Rent Arrears: How to Deal with Your Landlords or Estate Agents

  • Again, this is based on real experience.  It is not pleasant when you come to realise that you will not be able to pay your monthly rent. Even a tenant who is good at budgeting can face this issue.

    That is why we urge everyone to make a comprehensive yearly budget. We say yearly because it helps you forecast your expenses, improving your money-management ability as well. By doing so, you will be able to cut down your unnecessary expenses to deal with more important ones, such as your rent.

    We all know that life can be difficult and unpredictable. We can be faced with emergencies, sometimes those which may even be a matter of life or death. But if you are genuine and do not have the habit of fabricating excuses to get off paying your rent, surely your landlord or estate agent will understand, and give you some breathing space. You may be able to come to an arrangement to pay back the rent arrears in installments.

    If it is not possible and you do not have such a good relationship with your landlord or estate agent, then you must find the solution quickly because your credit score could be damaged if you do not keep up with your payments.

    When faced with this situation, try to convince your employer to set up a direct debit to the landlord to show that you are serious in your quest to repay the money you owed.

    Setting up a direct debit from your bank may not convince your landlord or estate agent, because you can cancel it at anytime.
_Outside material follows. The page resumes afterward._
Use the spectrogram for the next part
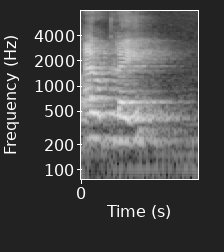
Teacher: airplane, so air receives the primary stress here. Clear? Airplane, and of course second parts here receive secondary stress.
But when your landlord see's that the direct debit is coming from your employer, he will be satisfied and may tell you not to worry or advise you to see him if you struggle again.


    1. When you think that you will not be able to pay the rent, inform your landlord immediately.
    2. Ask for a meeting and explain how you are going to pay your rent arrears.
    3. Ask family and friends for help.
    4. Ask your employer: Most employers can give you a cash advance by deducting it from your future payrolls.
    5. Sell anything that is dispensable to generate quick income.
    6. Do not let the matter go to court and avoid getting a CCJ registered against you. It will ruin your ability to obtain future loans or a mortgage at the time when you are ready to buy a property.
    7. If you are not ready to rent an independent accommodation, share it with a friend or family member. There is no shame in living with your family until you are ready and able to afford an accommodation for yourself.
    by: tenancy central uploaded July 4, 2017